Virginia Tech researchers are currently developing algorithms and software that potentially can be used to identify ground, top-of-canopy, and canopy height using simulated ICESat-2 data. Measurement of canopy height is of major importance for several reasons. One of the main reasons is to obtain a basis for estimating above-ground biomass, which in turn is closely associated with the carbon cycle and global warming. Another reason is to track forest growth over time, as well as forest-related harvesting and land use.

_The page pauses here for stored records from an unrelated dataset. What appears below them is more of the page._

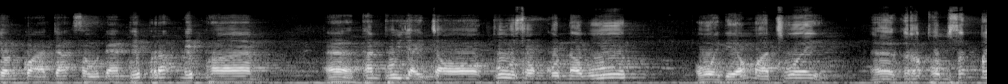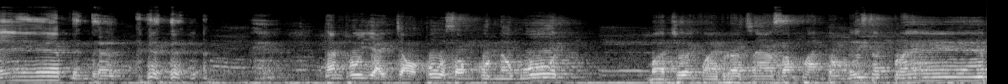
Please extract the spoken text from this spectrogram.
จนกว่าจะสู่แดนทิพระนิพพานท่านผู้ใหญ่จอกผู้ทรงคุณวุฒิโอ้ยเดี๋ยวมาช่วยกระผมสักแป๊บหนึ่งเถอะ ท่านผู้ใหญ่จอกผู้ทรงคุณวุฒิมาช่วยฝ่ายประชาสัมพันธ์ตรงนี้สักแป๊บ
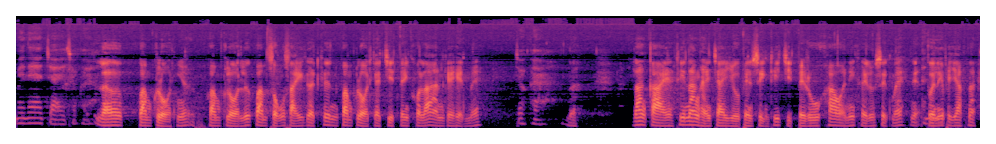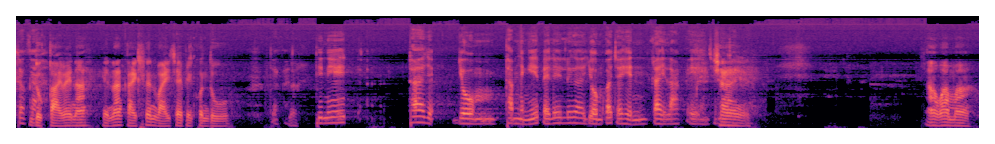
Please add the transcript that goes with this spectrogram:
ไม่แน่ใจเจ้าค่ะแล้วความโกรธเนี้ย ความโกรธหรือความสงสัยเกิดขึ้น ความโกรธกับจิตเป็นโคละอันเคยเห็นไหมเจ้าค่ะนะร่างกายที่นั่งหายใจอยู่เป็นสิ่งที่จิตไปรู้เข้า อันนี้เคยรู้สึกไหมเนี่ยตัวนี้พยักหน้าดูกายไว้นะ เห็นร่างกายเคลื่อนไหวใจเป็นคนดูนะทีนี้ถ้าโยมทำอย่างนี้ไปเรื่อยๆโยมก็จะเห็นใจรักเองใช่ไหมใช่เอาว่ามาต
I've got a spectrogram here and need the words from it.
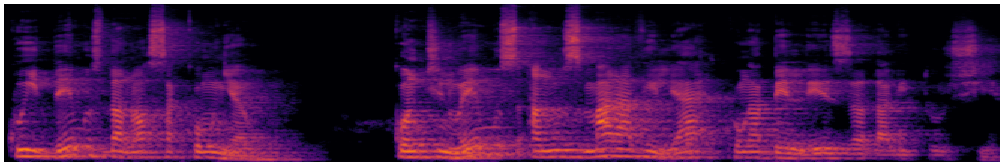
Cuidemos da nossa comunhão. Continuemos a nos maravilhar com a beleza da liturgia.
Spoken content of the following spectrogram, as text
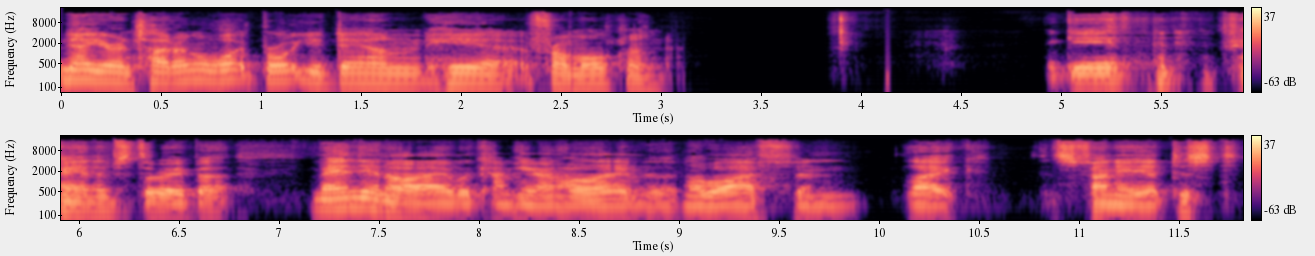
now you're in Tauranga. What brought you down here from Auckland? Again, random story, but Mandy and I would come here on holiday with my wife, and like it's funny. I just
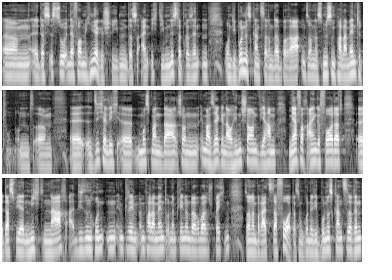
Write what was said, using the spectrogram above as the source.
Ähm, äh, das ist so in der Form niedergeschrieben, dass eigentlich die Ministerpräsidenten und die Bundeskanzlerin da beraten, sondern es müssen Parlamente tun. Und ähm, äh, sicherlich muss man da schon immer sehr genau hinschauen. Wir haben mehrfach eingefordert, dass wir nicht nach diesen Runden im, im Parlament und im Plenum darüber sprechen, sondern bereits davor, dass im Grunde die Bundeskanzlerin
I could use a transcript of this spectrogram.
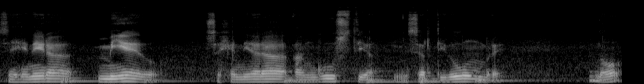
Se genera miedo, se genera angustia, incertidumbre, ¿no?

Scientists and governmental policy makers will benefit from new canopy height estimates that will be provided by ICESat-2. Our Early Adopter activitiesе will help their work by improving the measurement accuracies that can be obtained.
<li>Dr. Valerie Thomas, Assistant Professor in the Department of Forest Resources and Environmental Conservation, whose research interests include remote sensing of forest canopy structure and function.</li>

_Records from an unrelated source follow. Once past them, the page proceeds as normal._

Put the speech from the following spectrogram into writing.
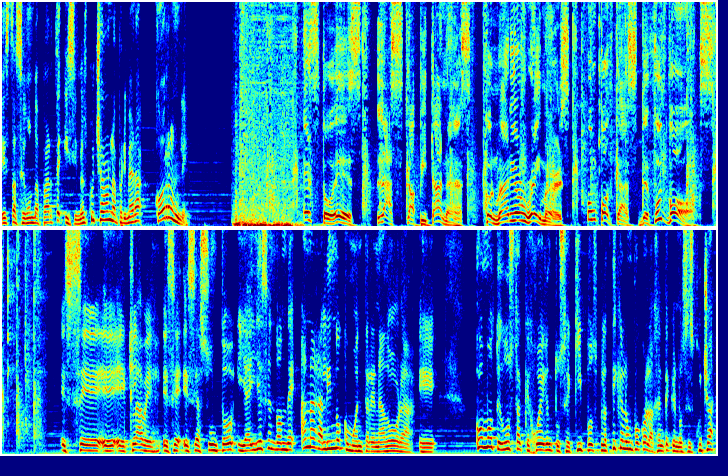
esta segunda parte y si no escucharon la primera, córranle. Esto es Las Capitanas con Marion Reimers, un podcast de Footbox ese eh, eh, clave, ese, ese asunto, y ahí es en donde Ana Galindo como entrenadora, eh, ¿cómo te gusta que jueguen tus equipos? Platícale un poco a la gente que nos escucha,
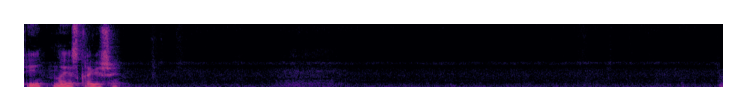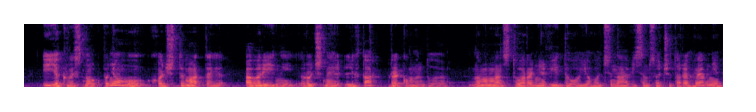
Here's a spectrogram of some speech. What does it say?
І найяскравіший. І як висновок по ньому, хочете мати аварійний ручний ліхтар, рекомендую. На момент створення відео його ціна 804 гривні,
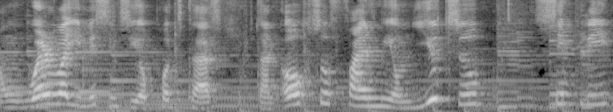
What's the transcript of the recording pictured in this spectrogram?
and wherever you listen to your podcast. You can also find me on YouTube. Simply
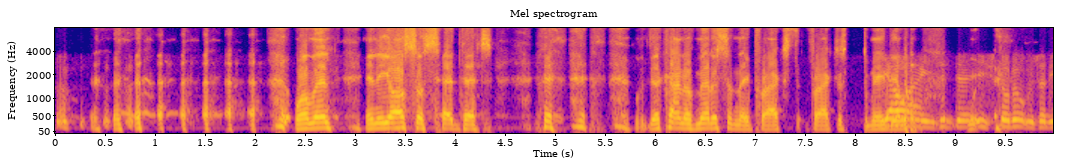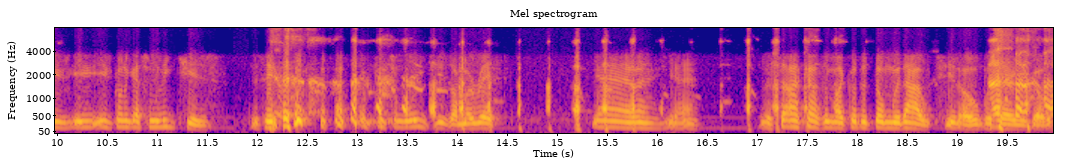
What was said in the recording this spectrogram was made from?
Well, then, and he also said that the kind of medicine they practiced, practiced maybe. yeah, little- he, said, uh, he stood up and said he's, he, he's going to get some leeches. Put some leeches on my wrist. Yeah, yeah. The sarcasm I could have done without, you know, but there you go.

<li>Mr. Mahmoud Awadallah, a graduate student in the Bradley Department of Electrical and Computer Engineering, who is developing algorithms and software for detection of ground and top-of-canopy using simulated ICESat-2 data.</li>
- American Forest Management (POC: John Welker)
- USDA Forest Service (POC: John Coulston)